This afternoon Mr Dillner said choosing not to appeal was the 'sensible' thing to do having exhausted all legal avenues, and the campaign would now focus on highlighting things the council would find 'impossible to defend'.
He added: "We discussed at great length the actual chance of us securing leave to appeal in the first place - whether sufficient legal grounds existed, and whether the judge had made any mistakes.
"There were a couple of items that were debatable, but having considered the options, and because we realise what the extra cost would amount to, we considered our own position in respect of that.
"We also discussed what the council has already spent and decided that discretion was going to be the better part of valour. We decided that would be the most sensible course of action."
Mr Dillner also said legal costs had been 'mutually agreed' with the council. Earlier this week the authority said it planned to pursue full costs and damages, which could have meant campaigners having to find hundreds of thousands of pounds between them.
The council said it welcomed the decision.
Today's decision means the campaigners will, from 11.59pm on Tuesday, be legally forbidden from:
- Entering any safety zone put up around any tree within the Sheffield city boundary.
- Seeking to prevent any safety zone from being put up.
- Remaining in a safety zone after it is put up.
- Knowingly leaving a vehicle in a safety zone or intentionally putting one somewhere to stop a safety zone being put up.
They are also forbidden from encouraging anyone else to do the same, including on social media.
The judge also granted the council an injunction against 'persons unknown', which means the same legal threat applies to anyone breaking the same conditions imposed on the three named campaigners.
Mr Dillner said the campaign - which had been sending out alerts over social media encouraging people to protest whenever tree felling crews were spotted - would now change its tactics.
"Now the campaign will change focus and concentrate on making the wider Sheffield public aware of the implications of the decision to carry on and take the other 400 or so trees by the end of the year," said Mr Dillner.
The council has promised to accelerate the felling and replacement work, alongside road and pavement resurfacing and street light replacement, so it the demands of the contract's five year 'core investment period' are met by the end of the year.
The authority is cutting down and replacing 6,000 of the city's 36,000 street trees.
The council says Sheffield will face serious financial and environmental consequences if the work is not done on time.
Mr Dillner added: "The legal options have now been exhausted. We will now focus on those issues that we 100 per cent believe the council will find it impossible to defend.

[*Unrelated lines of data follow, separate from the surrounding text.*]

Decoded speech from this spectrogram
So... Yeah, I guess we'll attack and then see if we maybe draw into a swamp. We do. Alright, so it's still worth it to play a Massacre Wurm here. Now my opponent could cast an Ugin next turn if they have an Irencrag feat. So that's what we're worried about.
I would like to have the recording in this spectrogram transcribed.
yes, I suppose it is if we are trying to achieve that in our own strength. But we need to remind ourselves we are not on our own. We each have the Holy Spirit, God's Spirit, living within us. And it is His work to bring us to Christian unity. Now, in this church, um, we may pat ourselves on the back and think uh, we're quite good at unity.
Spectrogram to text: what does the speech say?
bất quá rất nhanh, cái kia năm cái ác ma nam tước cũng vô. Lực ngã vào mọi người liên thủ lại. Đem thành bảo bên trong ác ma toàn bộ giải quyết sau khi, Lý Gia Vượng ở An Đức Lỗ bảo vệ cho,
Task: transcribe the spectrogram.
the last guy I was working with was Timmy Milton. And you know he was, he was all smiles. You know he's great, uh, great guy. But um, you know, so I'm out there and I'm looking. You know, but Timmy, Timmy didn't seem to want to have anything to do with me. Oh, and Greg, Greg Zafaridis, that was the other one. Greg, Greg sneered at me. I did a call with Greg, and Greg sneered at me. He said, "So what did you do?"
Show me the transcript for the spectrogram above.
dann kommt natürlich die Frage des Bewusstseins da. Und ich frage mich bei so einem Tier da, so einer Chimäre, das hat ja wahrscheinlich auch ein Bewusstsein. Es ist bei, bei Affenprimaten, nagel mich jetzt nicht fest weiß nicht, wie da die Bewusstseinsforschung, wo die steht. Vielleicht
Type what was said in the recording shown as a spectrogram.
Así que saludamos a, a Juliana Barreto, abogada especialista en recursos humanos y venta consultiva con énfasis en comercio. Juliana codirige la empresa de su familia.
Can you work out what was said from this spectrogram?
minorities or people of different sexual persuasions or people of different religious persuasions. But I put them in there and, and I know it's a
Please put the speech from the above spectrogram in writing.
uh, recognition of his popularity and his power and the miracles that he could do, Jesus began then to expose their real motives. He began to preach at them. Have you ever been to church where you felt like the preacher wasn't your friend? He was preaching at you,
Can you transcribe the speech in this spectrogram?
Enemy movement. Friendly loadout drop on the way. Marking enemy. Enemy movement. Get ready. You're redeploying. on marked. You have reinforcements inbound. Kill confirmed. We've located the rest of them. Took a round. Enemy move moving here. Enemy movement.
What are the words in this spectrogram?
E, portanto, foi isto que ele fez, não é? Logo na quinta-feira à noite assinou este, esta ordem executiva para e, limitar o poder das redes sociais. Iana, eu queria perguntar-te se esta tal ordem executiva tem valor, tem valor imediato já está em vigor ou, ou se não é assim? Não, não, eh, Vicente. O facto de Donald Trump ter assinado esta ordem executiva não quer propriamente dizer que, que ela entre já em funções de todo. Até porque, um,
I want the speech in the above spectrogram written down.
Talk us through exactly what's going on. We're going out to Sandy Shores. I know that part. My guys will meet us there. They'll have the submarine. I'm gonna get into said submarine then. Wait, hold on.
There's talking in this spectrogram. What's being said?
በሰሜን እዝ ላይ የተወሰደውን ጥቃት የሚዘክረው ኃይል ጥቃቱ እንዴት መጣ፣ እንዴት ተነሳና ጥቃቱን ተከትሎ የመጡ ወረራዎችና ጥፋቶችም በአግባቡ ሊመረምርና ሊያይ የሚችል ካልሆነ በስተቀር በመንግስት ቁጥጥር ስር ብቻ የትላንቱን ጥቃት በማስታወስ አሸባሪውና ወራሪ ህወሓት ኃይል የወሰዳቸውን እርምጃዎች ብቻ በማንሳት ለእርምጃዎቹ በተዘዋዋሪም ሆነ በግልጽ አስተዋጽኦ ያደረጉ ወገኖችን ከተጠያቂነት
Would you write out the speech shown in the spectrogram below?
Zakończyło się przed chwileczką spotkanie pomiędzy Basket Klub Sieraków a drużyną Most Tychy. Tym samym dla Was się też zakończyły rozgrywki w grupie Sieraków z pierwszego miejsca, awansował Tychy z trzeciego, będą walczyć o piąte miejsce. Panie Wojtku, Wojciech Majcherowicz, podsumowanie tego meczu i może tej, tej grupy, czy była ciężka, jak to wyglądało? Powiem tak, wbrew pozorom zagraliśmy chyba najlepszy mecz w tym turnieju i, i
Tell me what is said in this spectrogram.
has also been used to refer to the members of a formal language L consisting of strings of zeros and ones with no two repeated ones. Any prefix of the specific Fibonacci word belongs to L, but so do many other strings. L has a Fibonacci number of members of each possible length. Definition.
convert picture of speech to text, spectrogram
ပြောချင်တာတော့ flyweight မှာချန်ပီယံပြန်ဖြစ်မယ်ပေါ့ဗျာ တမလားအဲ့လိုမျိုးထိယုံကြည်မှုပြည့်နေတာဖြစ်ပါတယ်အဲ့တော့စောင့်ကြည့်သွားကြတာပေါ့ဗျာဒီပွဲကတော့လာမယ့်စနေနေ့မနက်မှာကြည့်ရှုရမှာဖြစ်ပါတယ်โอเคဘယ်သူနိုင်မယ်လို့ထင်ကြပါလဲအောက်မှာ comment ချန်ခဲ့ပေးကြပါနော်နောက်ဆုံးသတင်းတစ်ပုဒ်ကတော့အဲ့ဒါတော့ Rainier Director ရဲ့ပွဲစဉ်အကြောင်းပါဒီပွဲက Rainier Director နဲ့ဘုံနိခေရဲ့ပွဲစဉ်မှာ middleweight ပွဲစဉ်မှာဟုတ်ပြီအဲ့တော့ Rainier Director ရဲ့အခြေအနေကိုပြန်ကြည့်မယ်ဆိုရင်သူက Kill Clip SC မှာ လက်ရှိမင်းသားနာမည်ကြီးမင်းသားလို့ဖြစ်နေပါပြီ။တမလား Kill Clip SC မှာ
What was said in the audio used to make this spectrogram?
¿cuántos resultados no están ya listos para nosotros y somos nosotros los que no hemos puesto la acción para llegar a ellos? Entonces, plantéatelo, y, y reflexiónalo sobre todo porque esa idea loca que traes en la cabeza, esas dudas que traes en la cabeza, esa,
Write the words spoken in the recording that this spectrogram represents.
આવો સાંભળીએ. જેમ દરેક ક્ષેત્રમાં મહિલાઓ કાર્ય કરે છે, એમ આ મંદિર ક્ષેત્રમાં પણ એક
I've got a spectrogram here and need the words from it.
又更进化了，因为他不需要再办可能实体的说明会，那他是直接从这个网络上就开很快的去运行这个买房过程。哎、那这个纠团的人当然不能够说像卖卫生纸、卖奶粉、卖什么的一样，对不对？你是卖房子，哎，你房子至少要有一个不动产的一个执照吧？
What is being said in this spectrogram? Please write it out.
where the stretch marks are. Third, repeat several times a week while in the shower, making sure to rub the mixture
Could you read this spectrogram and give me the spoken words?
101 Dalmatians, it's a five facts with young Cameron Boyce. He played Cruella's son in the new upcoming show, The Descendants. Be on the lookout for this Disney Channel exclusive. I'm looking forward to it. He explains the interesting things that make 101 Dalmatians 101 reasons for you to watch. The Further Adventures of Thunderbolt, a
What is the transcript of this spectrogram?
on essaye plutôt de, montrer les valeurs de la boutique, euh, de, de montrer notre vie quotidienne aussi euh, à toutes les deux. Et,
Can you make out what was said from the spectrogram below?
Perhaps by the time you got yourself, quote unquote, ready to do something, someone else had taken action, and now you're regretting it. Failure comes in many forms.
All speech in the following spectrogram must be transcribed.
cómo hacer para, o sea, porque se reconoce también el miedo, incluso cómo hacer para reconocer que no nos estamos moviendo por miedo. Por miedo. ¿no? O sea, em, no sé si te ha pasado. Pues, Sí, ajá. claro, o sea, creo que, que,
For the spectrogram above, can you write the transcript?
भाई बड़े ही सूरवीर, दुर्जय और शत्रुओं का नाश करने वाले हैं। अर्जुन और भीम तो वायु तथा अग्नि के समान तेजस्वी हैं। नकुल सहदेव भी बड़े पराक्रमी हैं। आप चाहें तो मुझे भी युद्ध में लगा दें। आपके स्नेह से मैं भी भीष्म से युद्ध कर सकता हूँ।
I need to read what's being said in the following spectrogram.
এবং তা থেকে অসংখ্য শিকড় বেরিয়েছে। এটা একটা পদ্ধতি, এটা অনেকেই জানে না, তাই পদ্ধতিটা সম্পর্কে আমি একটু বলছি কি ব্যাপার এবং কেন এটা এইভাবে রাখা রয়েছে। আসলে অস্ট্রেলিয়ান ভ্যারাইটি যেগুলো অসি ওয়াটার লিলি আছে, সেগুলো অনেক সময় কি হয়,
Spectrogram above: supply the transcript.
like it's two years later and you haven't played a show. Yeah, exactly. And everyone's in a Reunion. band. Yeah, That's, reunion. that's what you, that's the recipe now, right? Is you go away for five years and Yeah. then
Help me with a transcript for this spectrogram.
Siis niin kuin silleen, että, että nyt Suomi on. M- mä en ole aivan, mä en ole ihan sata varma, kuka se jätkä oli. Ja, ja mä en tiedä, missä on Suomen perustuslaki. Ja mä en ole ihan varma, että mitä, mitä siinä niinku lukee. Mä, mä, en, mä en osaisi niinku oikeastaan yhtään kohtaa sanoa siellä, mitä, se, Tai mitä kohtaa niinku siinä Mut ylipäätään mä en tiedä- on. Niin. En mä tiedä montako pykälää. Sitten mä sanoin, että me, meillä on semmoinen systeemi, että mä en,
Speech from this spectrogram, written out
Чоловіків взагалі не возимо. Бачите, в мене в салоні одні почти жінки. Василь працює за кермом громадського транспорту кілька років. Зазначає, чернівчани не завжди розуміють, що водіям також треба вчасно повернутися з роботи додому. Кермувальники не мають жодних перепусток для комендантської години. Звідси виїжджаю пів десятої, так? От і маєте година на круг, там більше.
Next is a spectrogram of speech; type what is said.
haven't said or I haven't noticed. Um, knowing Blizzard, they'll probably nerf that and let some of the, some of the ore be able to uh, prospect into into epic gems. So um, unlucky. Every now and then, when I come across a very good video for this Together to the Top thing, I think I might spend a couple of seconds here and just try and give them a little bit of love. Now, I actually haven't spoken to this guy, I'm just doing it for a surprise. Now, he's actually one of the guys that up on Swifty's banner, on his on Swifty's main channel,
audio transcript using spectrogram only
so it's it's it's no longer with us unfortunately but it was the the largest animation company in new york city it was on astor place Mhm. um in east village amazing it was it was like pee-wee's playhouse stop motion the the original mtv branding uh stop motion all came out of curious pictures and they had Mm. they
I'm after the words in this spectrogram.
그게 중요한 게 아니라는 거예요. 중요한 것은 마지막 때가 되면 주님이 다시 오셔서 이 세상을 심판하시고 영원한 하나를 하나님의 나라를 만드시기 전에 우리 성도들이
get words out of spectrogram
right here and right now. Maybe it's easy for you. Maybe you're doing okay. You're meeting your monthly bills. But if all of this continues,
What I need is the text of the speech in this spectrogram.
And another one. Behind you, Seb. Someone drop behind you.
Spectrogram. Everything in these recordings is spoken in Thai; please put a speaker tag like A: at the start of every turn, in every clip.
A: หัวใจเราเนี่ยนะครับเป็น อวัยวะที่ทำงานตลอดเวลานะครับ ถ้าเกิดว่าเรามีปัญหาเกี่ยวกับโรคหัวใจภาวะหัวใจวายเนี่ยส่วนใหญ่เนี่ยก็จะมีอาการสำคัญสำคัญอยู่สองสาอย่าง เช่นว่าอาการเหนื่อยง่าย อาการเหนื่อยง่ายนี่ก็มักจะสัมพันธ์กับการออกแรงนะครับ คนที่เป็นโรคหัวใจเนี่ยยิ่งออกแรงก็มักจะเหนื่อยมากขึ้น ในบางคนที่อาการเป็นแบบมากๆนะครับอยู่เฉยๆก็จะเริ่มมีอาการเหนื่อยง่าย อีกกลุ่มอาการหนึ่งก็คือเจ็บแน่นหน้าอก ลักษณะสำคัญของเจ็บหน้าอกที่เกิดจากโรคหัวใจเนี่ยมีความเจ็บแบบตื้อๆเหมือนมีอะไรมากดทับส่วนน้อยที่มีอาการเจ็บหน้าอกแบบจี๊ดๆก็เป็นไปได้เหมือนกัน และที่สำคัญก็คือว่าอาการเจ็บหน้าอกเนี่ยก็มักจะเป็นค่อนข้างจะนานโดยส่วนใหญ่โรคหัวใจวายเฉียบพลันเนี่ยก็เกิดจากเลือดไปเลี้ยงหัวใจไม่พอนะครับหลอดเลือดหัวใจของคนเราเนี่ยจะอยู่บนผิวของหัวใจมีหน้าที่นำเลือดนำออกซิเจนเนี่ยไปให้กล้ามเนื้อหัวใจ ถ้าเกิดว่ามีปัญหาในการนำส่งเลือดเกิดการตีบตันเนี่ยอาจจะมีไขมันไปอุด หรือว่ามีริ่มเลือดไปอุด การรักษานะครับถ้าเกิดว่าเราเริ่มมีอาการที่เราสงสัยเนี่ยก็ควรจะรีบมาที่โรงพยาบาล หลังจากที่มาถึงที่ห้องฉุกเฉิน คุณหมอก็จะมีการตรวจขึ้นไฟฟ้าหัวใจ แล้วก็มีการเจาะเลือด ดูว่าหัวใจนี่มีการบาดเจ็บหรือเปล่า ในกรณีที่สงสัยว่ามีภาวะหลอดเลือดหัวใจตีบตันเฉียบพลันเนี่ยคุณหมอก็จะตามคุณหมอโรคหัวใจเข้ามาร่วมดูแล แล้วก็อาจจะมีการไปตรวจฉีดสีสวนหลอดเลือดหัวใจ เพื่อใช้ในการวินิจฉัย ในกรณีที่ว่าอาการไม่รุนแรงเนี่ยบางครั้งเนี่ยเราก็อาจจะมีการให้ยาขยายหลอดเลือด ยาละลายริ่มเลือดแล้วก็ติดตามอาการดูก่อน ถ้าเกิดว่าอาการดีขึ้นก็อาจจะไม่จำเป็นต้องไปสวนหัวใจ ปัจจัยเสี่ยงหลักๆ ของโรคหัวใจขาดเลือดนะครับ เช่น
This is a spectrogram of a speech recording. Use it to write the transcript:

"The most obvious one is the often-repeated mantra that felling is always the last resort - and it absolutely isn't.
"We will be out to prove how false that is."
The council's director of culture and environment Paul Billington said: “We welcome the decision by the defendants not to appeal the court’s decision and to accept the terms of the injunction.
"Having heard the arguments, a senior High Court judge has ruled that no-one should trespass inside any tree-felling safety zone and we hope that everyone will respect the law.
“We are pleased that we can now get on with our lawful work, as we have wanted to do for some time.”
The council confirmed it had reached an agreement on costs but said it would remain confidential.